Health

Visit your health professional at least 4 to 6 weeks before your trip to check whether you need any vaccinations or other preventive measures.

Check the latest country-specific information and advice from the National Travel Health Network and Centre (NaTHNaC) on the TravelHealthPro website or from NHS (Scotland) on the fitfortravel website. Useful information and advice about healthcare abroad is also available on the NHS Choices website.

Medical facilities in Uganda are limited especially outside Kampala. Medical help at the scene of an accident is likely to be limited. In the case of serious accident or illness, evacuation by air ambulance may be required. Make sure you have adequate travel health insurance and accessible funds to cover the cost of any medical treatment abroad and repatriation.

Malaria and Schistosomiasis (bilharzia) are common in Uganda. You should follow the health advice issued by the National Travel Health Network and Centre

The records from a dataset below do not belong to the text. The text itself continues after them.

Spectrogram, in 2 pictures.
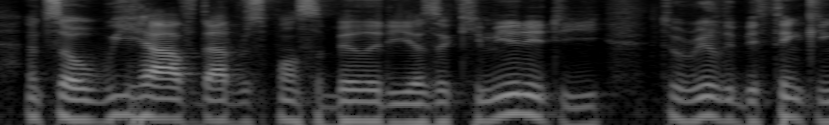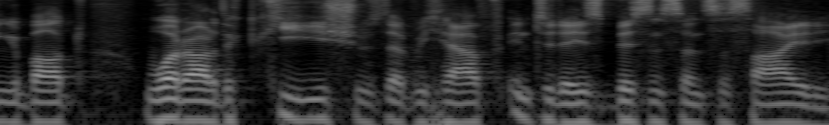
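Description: Against a quiet background, a man with a Portuguese accent speaks fairly quickly at a fairly low pitch with fairly even intonation. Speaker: business school dean. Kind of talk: welcome speech. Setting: stage with audience. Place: hall.

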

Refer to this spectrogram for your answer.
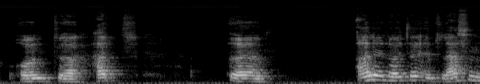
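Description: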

UK health authorities have classified Uganda as having a risk of Zika virus transmission. For information and advice about the risks associated with Zika virus, visit the National Travel Health Network and Centre website

On 1 August 2018, an outbreak of Ebola was declared in eastern Democratic Republic of Congo. Ugandan authorities have put in place additional screening measures at Entebbe airport and the districts of Kasese, Hoima, Ntoroko, Kanungu, Bundibugyo Kisoro and Kabarole in western and south-western Uganda which border North Kivu and Ituri provinces. The latest updates can be found on the WHO’s website.

Only use boiled or bottled water, and avoid ice in drinks. Don’t eat food prepared by unlicensed vendors or where you have concerns about kitchen hygiene.

Particularly for longer periods of residence in Uganda, it’s good practice to keep spare basic provisions (eg, drinking water and non-perishable foods) at your accommodation, as there can be supply problems from time to time.

In the 2016 Report on the Global AIDS Epidemic the UNAIDS/WHO Working Group estimated that around 1,300,000 adults aged 15 or over in Uganda were living with HIV. You should exercise normal precautions to avoid exposure to HIV/AIDS.

If you need emergency medical assistance during your trip, dial 999 and ask for an ambulance. You should contact your insurance/medical assistance company promptly if you are referred to a medical facility for treatment.